Work order —
What you write must be the listing below in full, word for word, minus its pictures.

Top of Data to examine

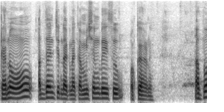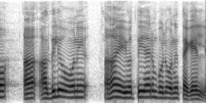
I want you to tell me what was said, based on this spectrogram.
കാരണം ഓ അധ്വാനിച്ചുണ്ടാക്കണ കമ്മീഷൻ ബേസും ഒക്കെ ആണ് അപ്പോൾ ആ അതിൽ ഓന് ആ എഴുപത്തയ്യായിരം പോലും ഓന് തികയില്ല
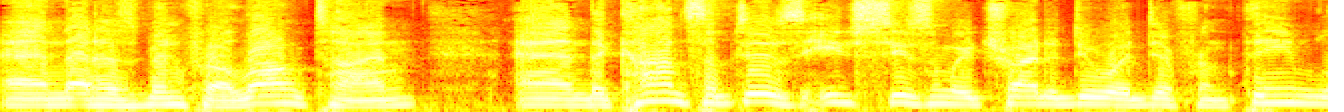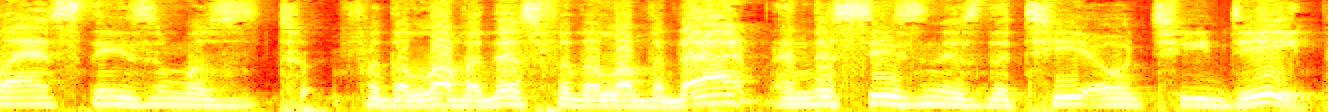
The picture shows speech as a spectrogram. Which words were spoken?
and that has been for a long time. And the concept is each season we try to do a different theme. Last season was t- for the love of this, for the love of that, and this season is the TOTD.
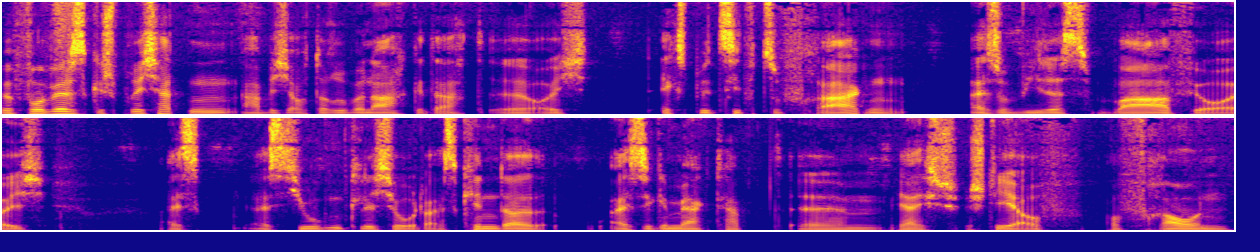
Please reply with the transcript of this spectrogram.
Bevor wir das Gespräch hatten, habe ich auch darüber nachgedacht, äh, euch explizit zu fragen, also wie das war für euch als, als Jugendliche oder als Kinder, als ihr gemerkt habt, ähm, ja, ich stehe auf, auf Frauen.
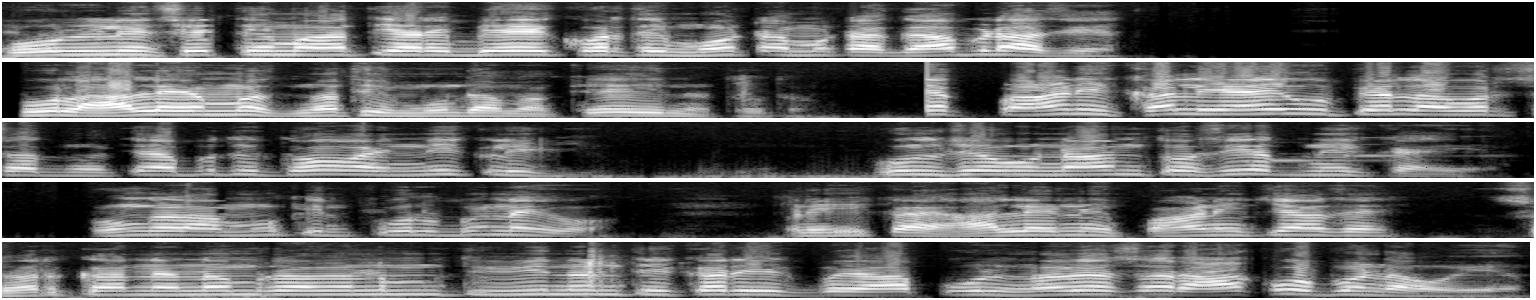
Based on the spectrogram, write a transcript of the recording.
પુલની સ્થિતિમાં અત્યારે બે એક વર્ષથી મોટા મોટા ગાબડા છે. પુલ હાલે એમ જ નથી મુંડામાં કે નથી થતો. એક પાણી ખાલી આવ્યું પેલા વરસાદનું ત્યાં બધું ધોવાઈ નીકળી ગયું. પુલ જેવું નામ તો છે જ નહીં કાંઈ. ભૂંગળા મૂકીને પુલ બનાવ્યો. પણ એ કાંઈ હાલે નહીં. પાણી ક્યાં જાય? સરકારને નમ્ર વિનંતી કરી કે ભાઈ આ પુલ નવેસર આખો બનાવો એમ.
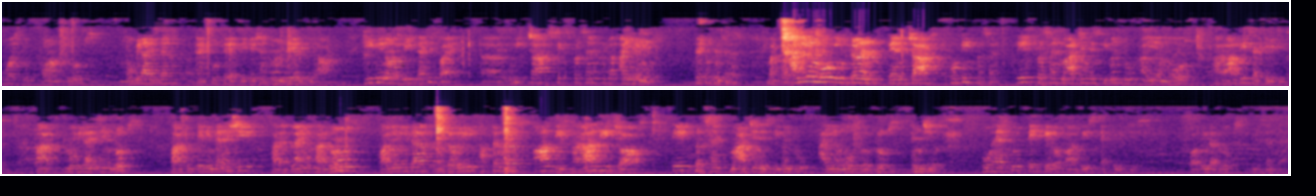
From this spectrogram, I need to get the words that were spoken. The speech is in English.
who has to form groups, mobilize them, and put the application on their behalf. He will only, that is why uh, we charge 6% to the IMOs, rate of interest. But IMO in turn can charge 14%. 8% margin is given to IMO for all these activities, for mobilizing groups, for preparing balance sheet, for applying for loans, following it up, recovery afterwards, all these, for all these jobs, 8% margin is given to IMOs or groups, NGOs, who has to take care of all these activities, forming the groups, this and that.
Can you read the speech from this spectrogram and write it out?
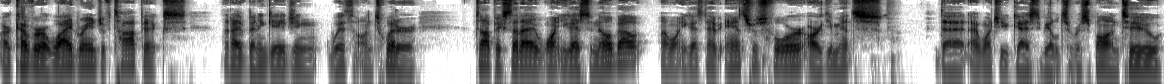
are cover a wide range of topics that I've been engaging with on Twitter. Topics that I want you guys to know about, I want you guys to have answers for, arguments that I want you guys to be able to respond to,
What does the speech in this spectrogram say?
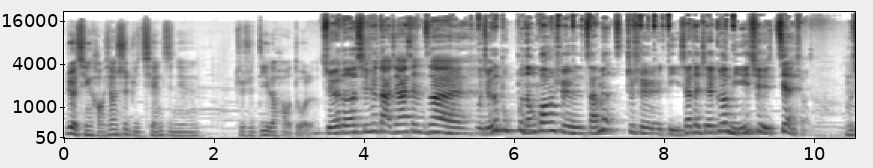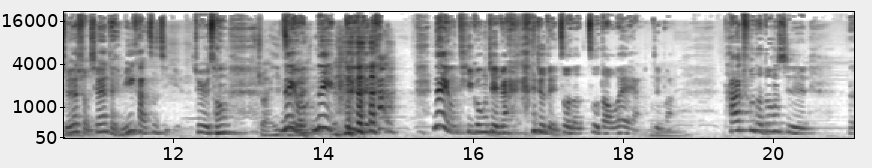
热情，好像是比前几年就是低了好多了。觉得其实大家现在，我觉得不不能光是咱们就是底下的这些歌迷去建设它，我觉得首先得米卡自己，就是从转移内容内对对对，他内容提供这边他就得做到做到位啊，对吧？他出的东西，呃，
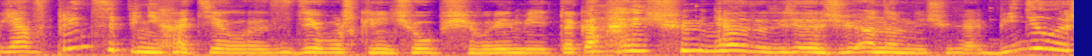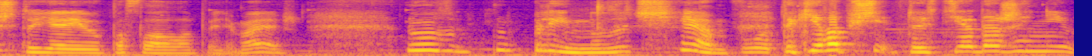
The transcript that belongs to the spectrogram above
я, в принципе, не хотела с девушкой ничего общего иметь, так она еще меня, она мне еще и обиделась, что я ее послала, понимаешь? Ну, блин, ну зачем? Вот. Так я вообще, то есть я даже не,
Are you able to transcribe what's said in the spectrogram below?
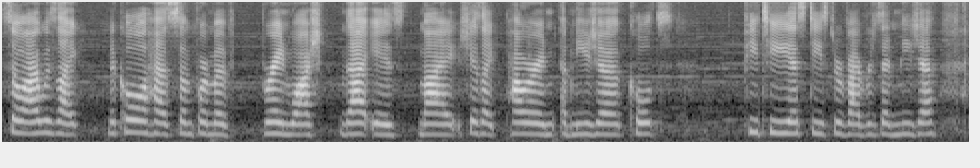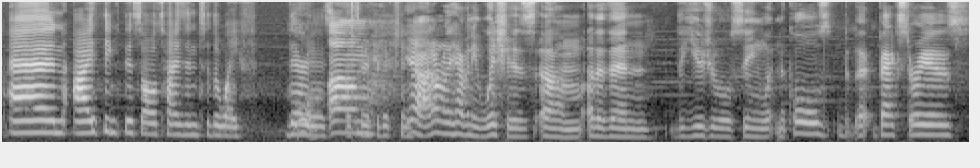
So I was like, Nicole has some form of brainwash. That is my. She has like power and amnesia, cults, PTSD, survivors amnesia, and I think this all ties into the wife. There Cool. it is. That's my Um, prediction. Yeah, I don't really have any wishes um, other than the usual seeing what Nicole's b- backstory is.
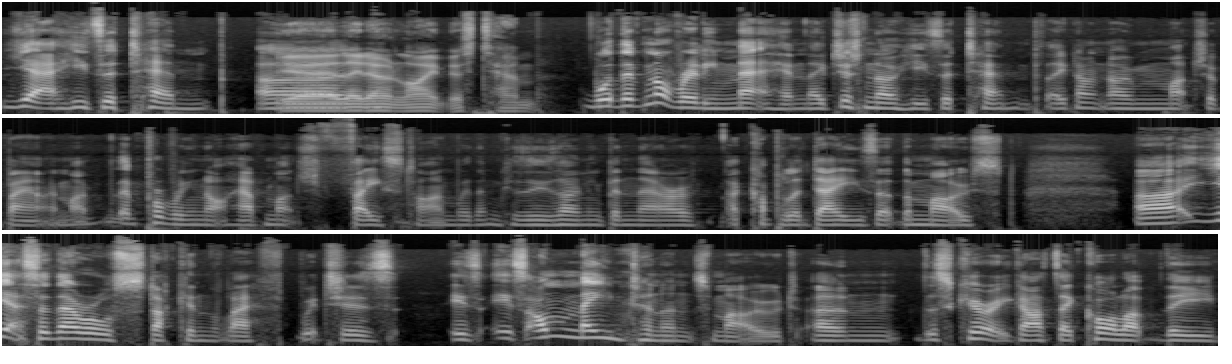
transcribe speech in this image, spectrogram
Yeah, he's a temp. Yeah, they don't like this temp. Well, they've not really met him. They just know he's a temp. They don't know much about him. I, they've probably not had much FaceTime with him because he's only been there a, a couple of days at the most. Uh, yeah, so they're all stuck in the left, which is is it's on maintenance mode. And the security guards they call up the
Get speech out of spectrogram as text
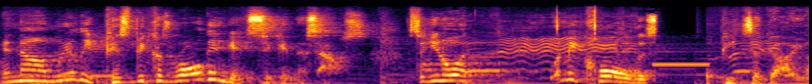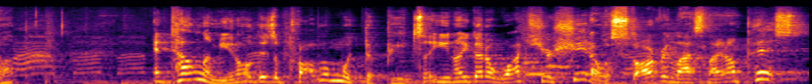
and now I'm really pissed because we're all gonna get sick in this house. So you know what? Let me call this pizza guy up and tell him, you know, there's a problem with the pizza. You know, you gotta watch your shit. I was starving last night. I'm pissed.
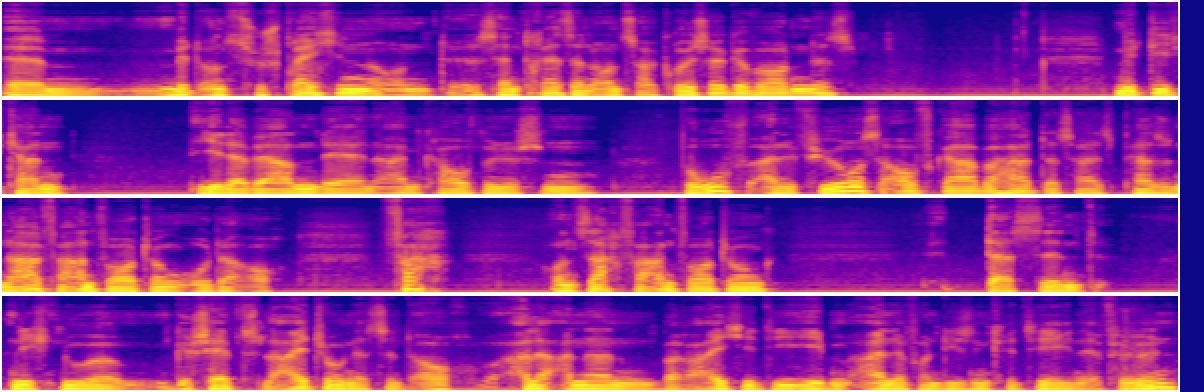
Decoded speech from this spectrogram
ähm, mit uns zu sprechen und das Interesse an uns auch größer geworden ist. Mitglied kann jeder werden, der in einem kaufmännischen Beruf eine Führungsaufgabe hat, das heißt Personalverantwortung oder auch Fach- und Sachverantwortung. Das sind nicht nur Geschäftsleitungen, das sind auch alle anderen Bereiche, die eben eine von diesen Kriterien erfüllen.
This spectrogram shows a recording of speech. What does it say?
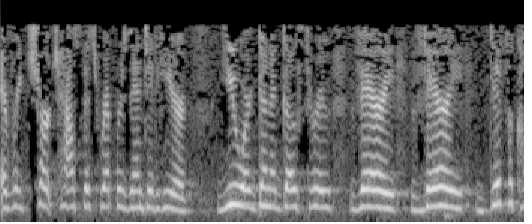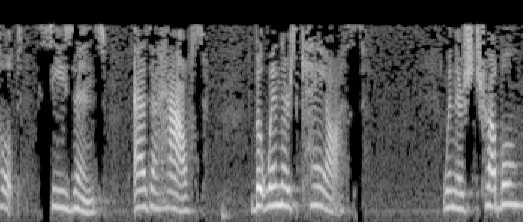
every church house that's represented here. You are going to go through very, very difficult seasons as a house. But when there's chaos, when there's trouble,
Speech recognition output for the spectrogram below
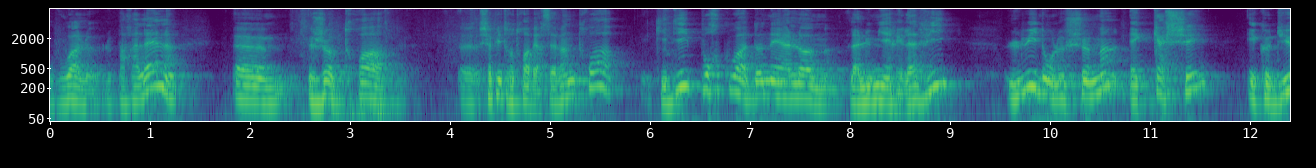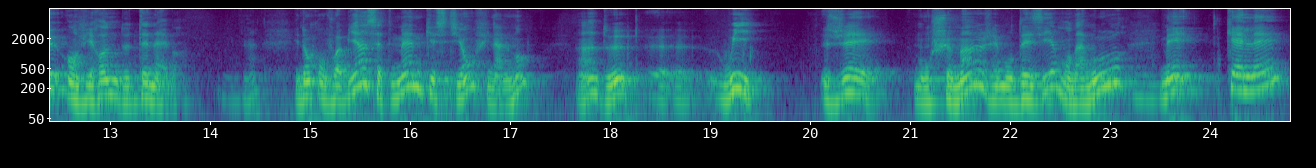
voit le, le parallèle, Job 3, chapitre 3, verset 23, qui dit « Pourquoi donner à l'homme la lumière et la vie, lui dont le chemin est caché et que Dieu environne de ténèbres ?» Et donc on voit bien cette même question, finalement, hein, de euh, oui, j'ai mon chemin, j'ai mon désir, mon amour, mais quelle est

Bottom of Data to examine

Solved problem —
I want you to tell me what was said, based on this spectrogram.
കാരണം ഓ അധ്വാനിച്ചുണ്ടാക്കണ കമ്മീഷൻ ബേസും ഒക്കെ ആണ് അപ്പോൾ ആ അതിൽ ഓന് ആ എഴുപത്തയ്യായിരം പോലും ഓന് തികയില്ല
The picture shows speech as a spectrogram. Which words were spoken?
and that has been for a long time. And the concept is each season we try to do a different theme. Last season was t- for the love of this, for the love of that, and this season is the TOTD.
Please reply with the transcript of this spectrogram.
Bevor wir das Gespräch hatten, habe ich auch darüber nachgedacht, äh, euch explizit zu fragen, also wie das war für euch als, als Jugendliche oder als Kinder, als ihr gemerkt habt, ähm, ja, ich stehe auf, auf Frauen.
Based on the spectrogram, write a transcript of the recording.
પુલની સ્થિતિમાં અત્યારે બે એક વર્ષથી મોટા મોટા ગાબડા છે. પુલ હાલે એમ જ નથી મુંડામાં કે નથી થતો. એક પાણી ખાલી આવ્યું પેલા વરસાદનું ત્યાં બધું ધોવાઈ નીકળી ગયું. પુલ જેવું નામ તો છે જ નહીં કાંઈ. ભૂંગળા મૂકીને પુલ બનાવ્યો. પણ એ કાંઈ હાલે નહીં. પાણી ક્યાં જાય? સરકારને નમ્ર વિનંતી કરી કે ભાઈ આ પુલ નવેસર આખો બનાવો એમ.
From this spectrogram, I need to get the words that were spoken. The speech is in English.
who has to form groups, mobilize them, and put the application on their behalf. He will only, that is why uh, we charge 6% to the IMOs, rate of interest. But IMO in turn can charge 14%. 8% margin is given to IMO for all these activities, for mobilizing groups, for preparing balance sheet, for applying for loans, following it up, recovery afterwards, all these, for all these jobs, 8% margin is given to IMOs or groups, NGOs, who has to take care of all these activities, forming the groups, this and that.
Can you read the speech from this spectrogram and write it out?
are cover a wide range of topics that I've been engaging with on Twitter. Topics that I want you guys to know about, I want you guys to have answers for, arguments that I want you guys to be able to respond to,
What does the speech in this spectrogram say?
热情，好像是比前几年就是低了好多了。觉得其实大家现在，我觉得不不能光是咱们就是底下的这些歌迷去建设它，我觉得首先得米卡自己，就是从转移内容内对对对，他内容提供这边他就得做到做到位啊，对吧？他出的东西，呃，
The transcript that belongs to the spectrogram above
я, в принципе, не хотела с девушкой ничего общего иметь, так она еще меня, она мне еще и обиделась, что я ее послала, понимаешь? Ну, блин, ну зачем? Вот. Так я вообще, то есть я даже не,
Are you able to transcribe what's said in the spectrogram below?
So I was like, Nicole has some form of brainwash. That is my. She has like power and amnesia, cults, PTSD, survivors amnesia, and I think this all ties into the wife. There Cool. it is. That's my Um, prediction. Yeah, I don't really have any wishes um, other than the usual seeing what Nicole's b- backstory is.
transcribe speech in this image, spectrogram
Yeah, he's a temp. Yeah, they don't like this temp. Well, they've not really met him. They just know he's a temp. They don't know much about him. I, they've probably not had much FaceTime with him because he's only been there a, a couple of days at the most. Uh, yeah, so they're all stuck in the left, which is is it's on maintenance mode. And the security guards they call up the
Get speech out of spectrogram as text
and now I'm really pissed because we're all gonna get sick in this house. So you know what? Let me call this pizza guy up and tell him, you know, there's a problem with the pizza. You know, you gotta watch your shit. I was starving last night. I'm pissed.
Decoded speech from this spectrogram
ähm, mit uns zu sprechen und das Interesse an uns auch größer geworden ist. Mitglied kann jeder werden, der in einem kaufmännischen Beruf eine Führungsaufgabe hat, das heißt Personalverantwortung oder auch Fach- und Sachverantwortung. Das sind nicht nur Geschäftsleitungen, das sind auch alle anderen Bereiche, die eben eine von diesen Kriterien erfüllen.
This spectrogram shows a recording of speech. What does it say?
every church house that's represented here. You are going to go through very, very difficult seasons as a house. But when there's chaos, when there's trouble,
Speech recognition output for the spectrogram below
voit le, le parallèle, Job 3, chapitre 3, verset 23, qui dit « Pourquoi donner à l'homme la lumière et la vie, lui dont le chemin est caché et que Dieu environne de ténèbres ?» Et donc on voit bien cette même question, finalement, hein, de euh, oui, j'ai mon chemin, j'ai mon désir, mon amour, mais quelle est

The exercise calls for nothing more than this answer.